| Data for this task |
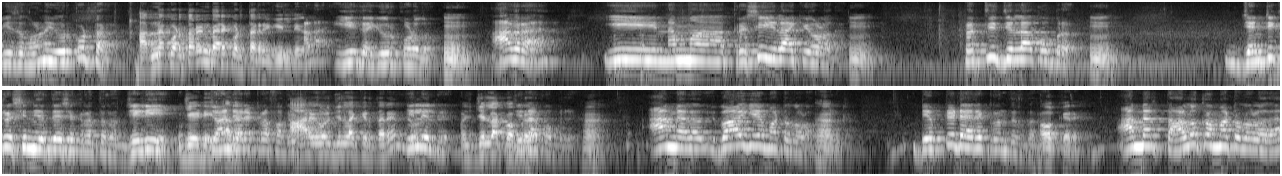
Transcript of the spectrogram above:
ಬೀಜಗಳನ್ನ ಇವ್ರು ಕೊಡ್ತಾರೆ. ಅದನ್ನ ಕೊಡ್ತಾರೆ ಬೇರೆ ಕೊಡ್ತಾರೆ ಈಗ ಇಲ್ಲಿ. ಅಲ್ಲ ಈಗ ಇವ್ರು ಕೊಡೋದು. ಆದ್ರೆ ಈ ನಮ್ಮ ಕೃಷಿ ಇಲಾಖೆಯೊಳಗೆ ಪ್ರತಿ ಜಿಲ್ಲಾಕ್ಕೊಬ್ರು ಹ್ಞೂ ಜಂಟಿ ಕೃಷಿ ನಿರ್ದೇಶಕರ JD JD J D joint director of ಆರು ಏಳು ಜಿಲ್ಲಾಕ್ ಇರ್ತಾರೆ ಇಲ್ಲ ಇಲ್ರಿ ಜಿಲ್ಲಾಕ್ಕೊಬ್ರು ಆಮೇಲೆ ವಿಭಾಗೀಯ ಮಟ್ಟದೊಳಗೆ ಡೆಪ್ಟಿ ಡೈರೆಕ್ಟರ್ ಅಂತ ಇರ್ತಾರೆ. ಓಕೆ ರೀ. ಆಮೇಲೆ ತಾಲೂಕಾ ಮಟ್ಟದೊಳಗೆ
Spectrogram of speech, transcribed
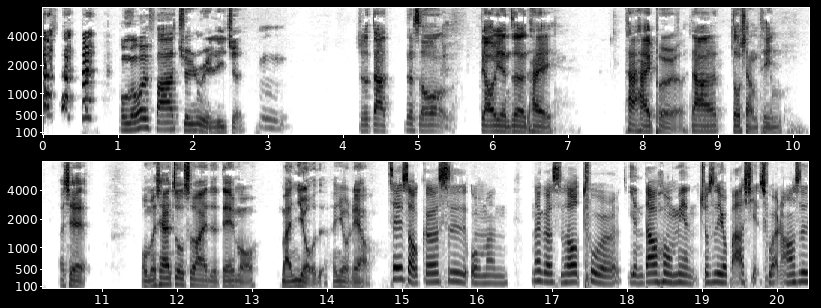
我们会发《Dream Religion》，嗯，就是大那时候表演真的太。太 hyper 了，大家都想听，而且我们现在做出来的 demo 蛮有的，很有料。这首歌是我们那个时候 tour 演到后面，就是有把它写出来，然后是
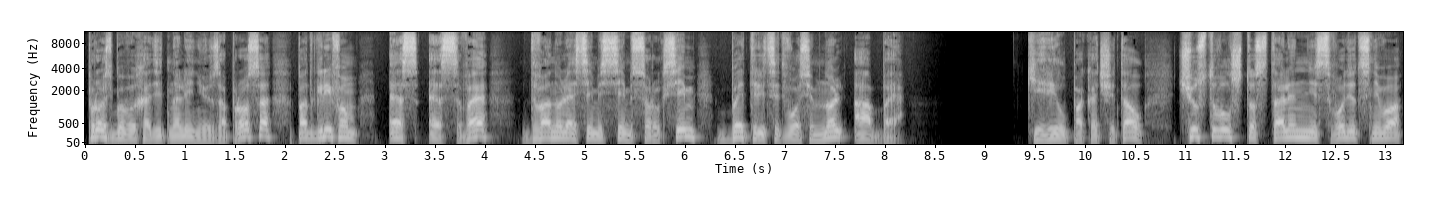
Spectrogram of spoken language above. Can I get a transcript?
Просьба выходить на линию запроса под грифом «ССВ 207747 Б380АБ». Кирилл, пока читал, чувствовал, что Сталин не сводит с него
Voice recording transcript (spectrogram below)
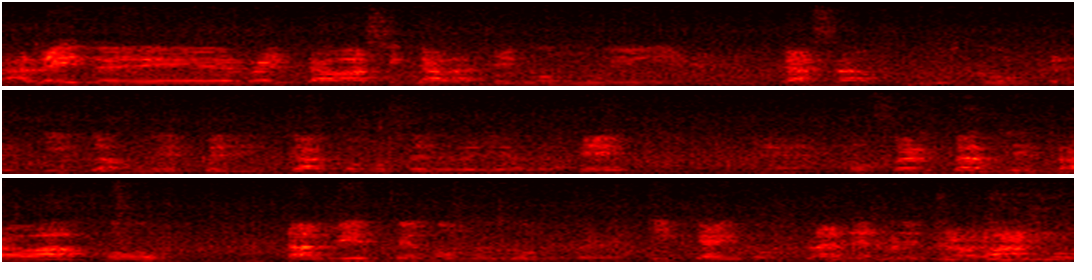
La ley de renta básica la tengo muy en casa, muy concretica, muy específica, como se debería de hacer. Eh, ofertas de trabajo también tengo muy concretica y con planes de trabajo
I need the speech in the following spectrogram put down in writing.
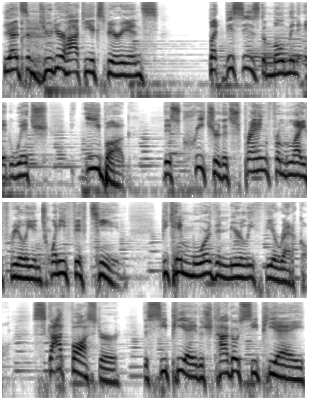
he had some junior hockey experience, but this is the moment at which the e-bug, this creature that sprang from life really in 2015, became more than merely theoretical. Scott Foster, the CPA, the Chicago CPA,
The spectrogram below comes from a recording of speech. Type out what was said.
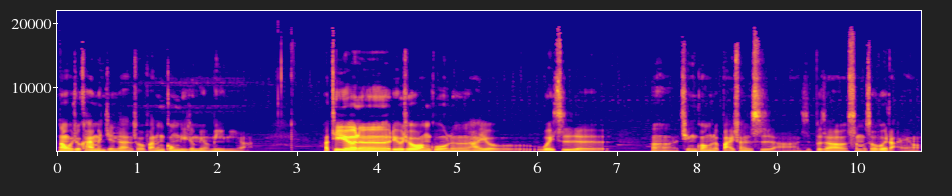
那我就开门见山的说，反正宫里就没有秘密啦。那第二呢，琉球王国呢，还有未知的呃情况的白川氏啊，不知道什么时候会来哦。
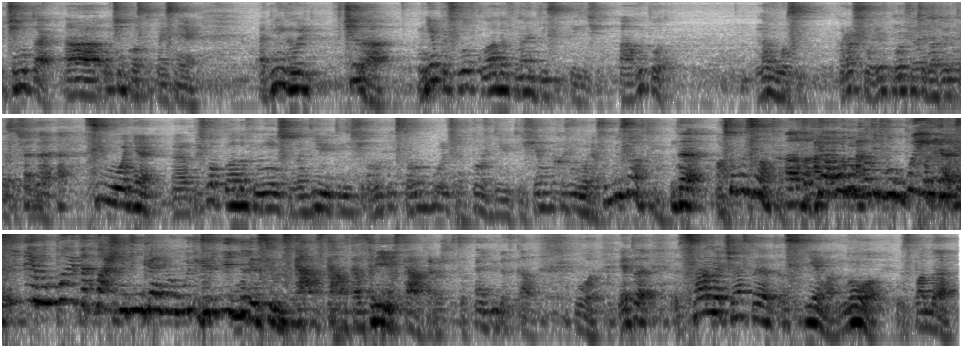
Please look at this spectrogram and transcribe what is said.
Почему так? А, очень просто поясняю. Админ говорит, вчера мне пришло вкладов на 10 тысяч, а выплат на 8. Хорошо, я в профите на 2000. Да. Сегодня э, пришло вкладов меньше, на 9 тысяч, а выплат стало больше, тоже 9 тысяч. Я выхожу в ноль. А что будет завтра? Да. А что будет завтра? А за- я а- буду а- платить в убыток, себе в убыток, вашими деньгами в убыток, себе нет. Все, скам, скам, скам, клею скам, короче, любят скам. Вот. Это самая частая схема, но, господа,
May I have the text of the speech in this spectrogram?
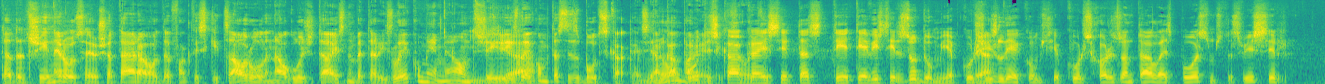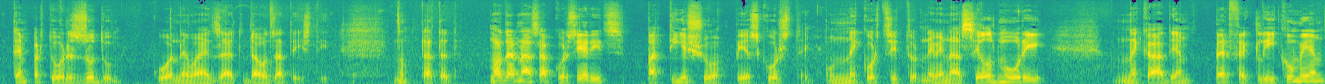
Tātad šī nerūsējošā tērauda faktiski caurule nav gluži taisna, bet ar izliekumiem. Jā, un šī Jā. izliekuma tas ir būtiskākais. Jā, nu, būtiskākais ir tas, tie, tie visi ir zudumi. Jebkurš Jā. izliekums, jebkurš horizontālais posms, tas viss ir temperatūras zudumi, ko nevajadzētu daudz attīstīt. Nu, Tātad modernās apkurses ierīces patiešo pie skursteņa un nekur citur, nevienā sildmūrī, nekādiem perfektu līkumiem.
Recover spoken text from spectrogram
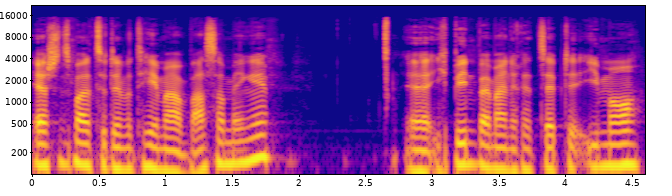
Erstens mal zu dem Thema Wassermenge. Äh, ich bin bei meinen Rezepten immer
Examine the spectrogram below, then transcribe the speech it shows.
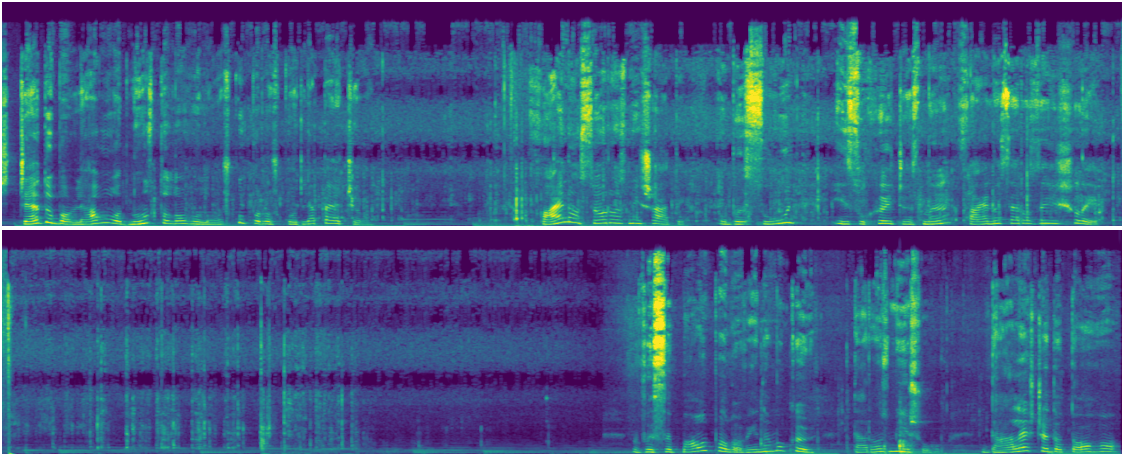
Ще додав одну столову ложку порошку для печива. Файно все розмішати, аби суль і сухий чесник файно все розійшли. Висипав половину муки та розмішував. Далі ще до того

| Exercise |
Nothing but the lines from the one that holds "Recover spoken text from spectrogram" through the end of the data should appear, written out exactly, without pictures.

| Solution |
Recover spoken text from spectrogram
Erstens mal zu dem Thema Wassermenge. Äh, ich bin bei meinen Rezepten immer
Examine the spectrogram below, then transcribe the speech it shows.
Ще додав одну столову ложку порошку для печива. Файно все розмішати, аби суль і сухий чесник файно все розійшли. Висипав половину муки та розмішував. Далі ще до того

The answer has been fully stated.